This is the first in a series of posts I'll be writing about what sustainability means in the context of coffee, the environment, and our business. We've come a long way in 5 years and it's nice to know that many people in our community think of us as a sustainable roaster, but often I find our efforts, reasons, and decisions are untold.
Indeed, we now live in a world where the green agenda is at the forefront of our minds and (sometimes) dangerously at the forefront of many marketing strategies. Empty promises and hollow words can easily be confused with those that are genuine, whilst some of the 'solutions' create new problems. Often, it's not as easy as it seems.
So, the aim of this series is to provide some clarity on matters that we think are important and all our customers should know about. Things that affect our business and that we've spent a considerable amount of time researching & discussing. There are many aspects and they all feed into a giant, evolving continuum of Yallah sustainability.
Over the course of 2020, we'll be diving knee-deep into the subcategories outlined below. Strap in folks, we're about to get into it.
Areas of Focus
Specialty Coffee // what is it and whos benefiting? what does it mean to us?
Growing // farming techniques, processing, regenerative agriculture, environment, disease and areas of concern for the future
Financial // Fiscal stability, terminology, commodity market, debt management
Emissions // Growing, shipping, roasting. The industry as a whole.
Roasting // Process, innovation, issues, and responsibilities
Packaging // Choices, life cycle, innovation, issues, and responsibilities.
Waste // Landfill diversion, organic compounds, and circular economy
Responsibility // Goals and targets
Intro to us

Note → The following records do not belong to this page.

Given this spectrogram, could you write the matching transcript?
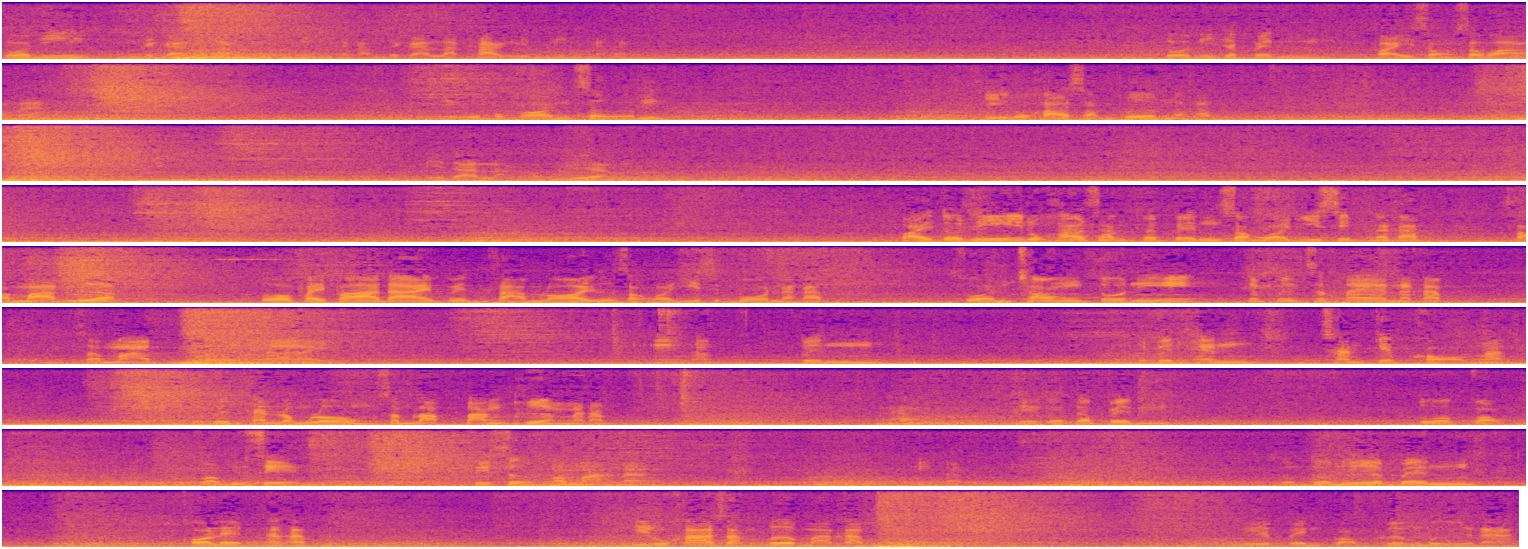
ตัวนี้ในการรับนะครับ ในการรับข้างเอ็นมินนะครับ ตัวนี้จะเป็นไฟสองสว่างนะนี่อุปกรณ์เสริมที่ลูกค้าสั่งเพิ่มนะครับ นี่ด้านหลังของเครื่องไฟตัวนี้ลูกค้าสั่งไปเป็น 220 นะครับ สามารถเลือกตัวไฟฟ้าได้เป็น 300 หรือ 220 โวลต์นะครับ ส่วนช่องตัวนี้จะเป็นสแตนนะครับ สามารถเปิดได้นี่ครับ เป็น จะเป็นแท่นชั้นเก็บของนะ จะเป็นแท่นโล่งๆสำหรับตั้งเครื่องนะครับนี่ก็จะเป็นตัวกล่องอุปกรณ์พิเศษที่เสริมเข้ามานะนี่ครับส่วนตัวนี้จะเป็นคอเลตนะครับ ที่ลูกค้าสั่งเพิ่มมาครับ นี่เป็นกล่องเครื่องมือนะ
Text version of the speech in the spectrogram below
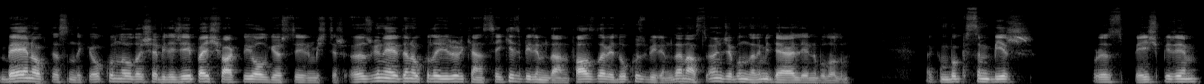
B noktasındaki okuluna ulaşabileceği 5 farklı yol gösterilmiştir. Özgün evden okula yürürken 8 birimden fazla ve 9 birimden az. Önce bunların bir değerlerini bulalım. Bakın bu kısım 1. Burası 5 birim.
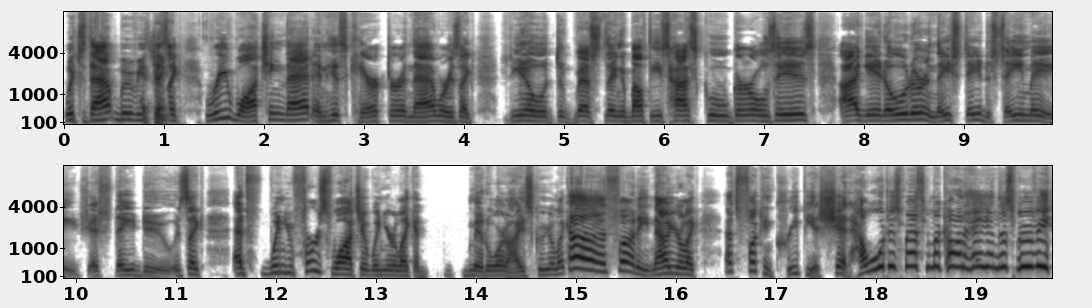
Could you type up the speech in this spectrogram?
Which that movie's I just like rewatching that and his character in that, where he's like, you know, the best thing about these high school girls is I get older and they stay the same age. Yes, they do. It's like at when you first watch it when you're like a middle or high school, you're like, ah, it's funny. Now you're like, that's fucking creepy as shit. How old is Matthew McConaughey in this movie?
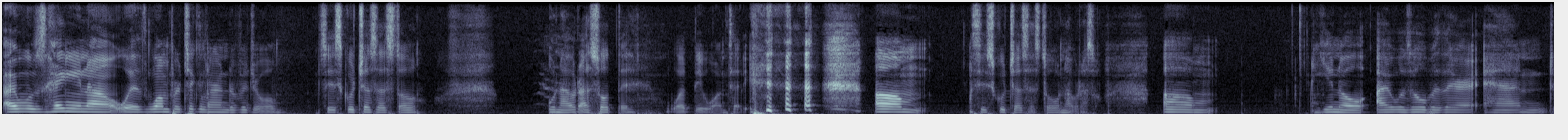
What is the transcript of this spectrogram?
I was hanging out with one particular individual. Si escuchas esto, un abrazote. What do you want, Teddy? um, si escuchas esto, un abrazo. Um, you know, I was over there and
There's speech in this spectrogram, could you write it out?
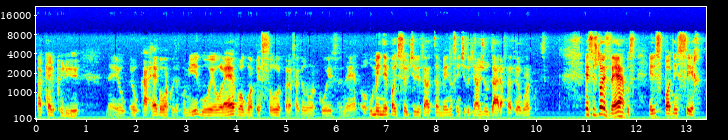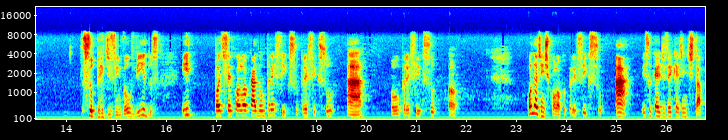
à quelque lieu. Né? Eu, eu carrego alguma coisa comigo, eu levo alguma pessoa para fazer alguma coisa. Né? O mener pode ser utilizado também no sentido de ajudar a fazer alguma coisa. Esses dois verbos, eles podem ser super desenvolvidos e pode ser colocado um prefixo, o prefixo a ou o prefixo an. Quando a gente coloca o prefixo a, isso quer dizer que a gente está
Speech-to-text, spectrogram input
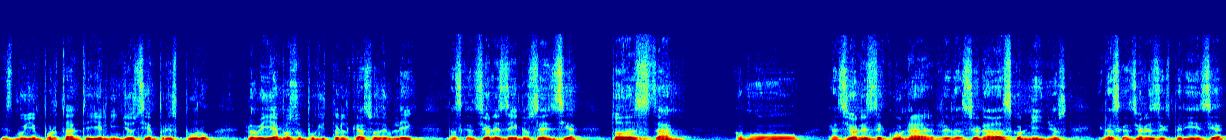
es muy importante y el niño siempre es puro. Lo veíamos un poquito en el caso de Blake, las canciones de inocencia, todas están como canciones de cuna relacionadas con niños y las canciones de experiencia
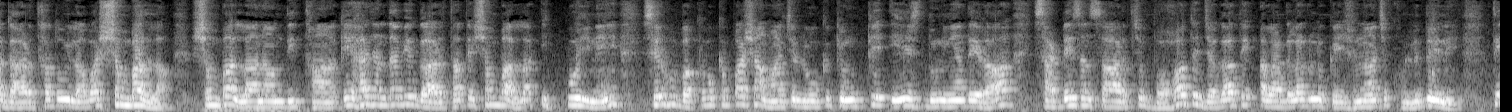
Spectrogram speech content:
ਅਗਾਰਥਾ ਤੋਂ ਇਲਾਵਾ ਸ਼ੰਭਾਲਾ। ਸ਼ੰਭਾਲਾ ਨਾਮ ਦੀ ਥਾਂ ਕਿਹਾ ਜਾਂਦਾ ਵੀ ਅਗਾਰਥਾ ਤੇ ਸ਼ੰਭਾਲਾ ਇੱਕੋ ਹੀ ਨੇ। ਸਿਰਫ ਵੱਖ-ਵੱਖ ਭਾਸ਼ਾਵਾਂ 'ਚ ਲੋਕ, ਕਿਉਂਕਿ ਇਸ ਦੁਨੀਆ ਦੇ ਰਾਹ ਸਾਡੇ ਸੰਸਾਰ 'ਚ ਬਹੁਤ ਜਗ੍ਹਾ ਤੇ ਅਲੱਗ-ਅਲੱਗ ਲੋਕੇਸ਼ਨਾਂ 'ਚ ਖੁੱਲਦੇ ਨੇ। ਤੇ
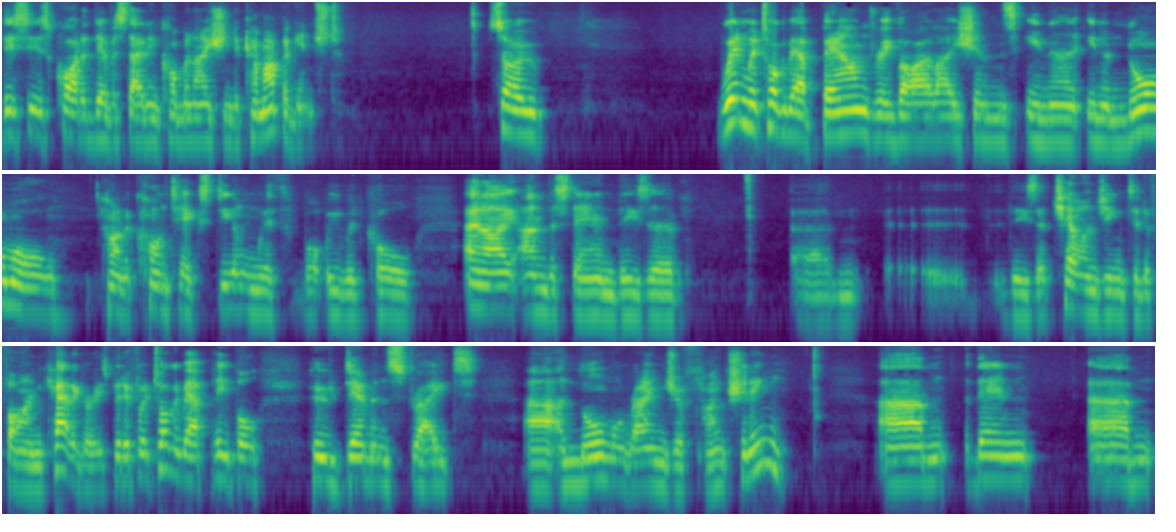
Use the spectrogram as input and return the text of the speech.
this is quite a devastating combination to come up against. So, when we're talking about boundary violations in a, in a normal kind of context, dealing with what we would call, and I understand these are um, these are challenging to define categories, but if we're talking about people who demonstrate uh, a normal range of functioning, um, then um,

To get us going, we'll start with us. We roast and sell really tasty coffee. That's essentially the basis of what we do and why every person in this business got into it. Coffee is an extraordinarily interesting product that captures our interest on many levels; taste, process, agriculture, economics, environmental to name a few. Most of our business is wholesale, so we provide coffee but we also provide barista training, cafe consultancy, equipment, and servicing. The retail side of the business (through our website and cafe) is also really important to us and gives more freedom to buy a variety of coffees and showcase products we think are great.
You could say, our focus is considering all of the points above, making informed decisions about how we buy and sell coffee, based on what you believe from the people you meet and books you read. Each action, each direction has the ability to make a meaningful contribution towards becoming a 'better business'. Our vision of being a progressive and sustainable company combines all of the above, along with involvement with our local community and the wider industry.
So far, I'm extremely proud to have got to where we are. Yallah started with 1 person, a rusty 3kg roaster from the 1950s and no money. Now, we're a team of 6 roasting 2 tonnes a month. We unofficially carbon offset our emissions, direct trade around 50% of our coffee, train young people with additional learning needs and help connect them with potential employers and work placements, plus we run a company set up to benefit our employees (this year we're running our first profit share with staff). 2020 also sees us working towards converting our new roaster to electricity that's generated on the farm. It's all pretty exciting stuff.
So that's where we're at in a nutshell. Next post we'll be delving a little deeper. What does specialty actually mean?
The United Nations Sustainable Development Goals are a useful framework that I'll be referencing throughout these blogs.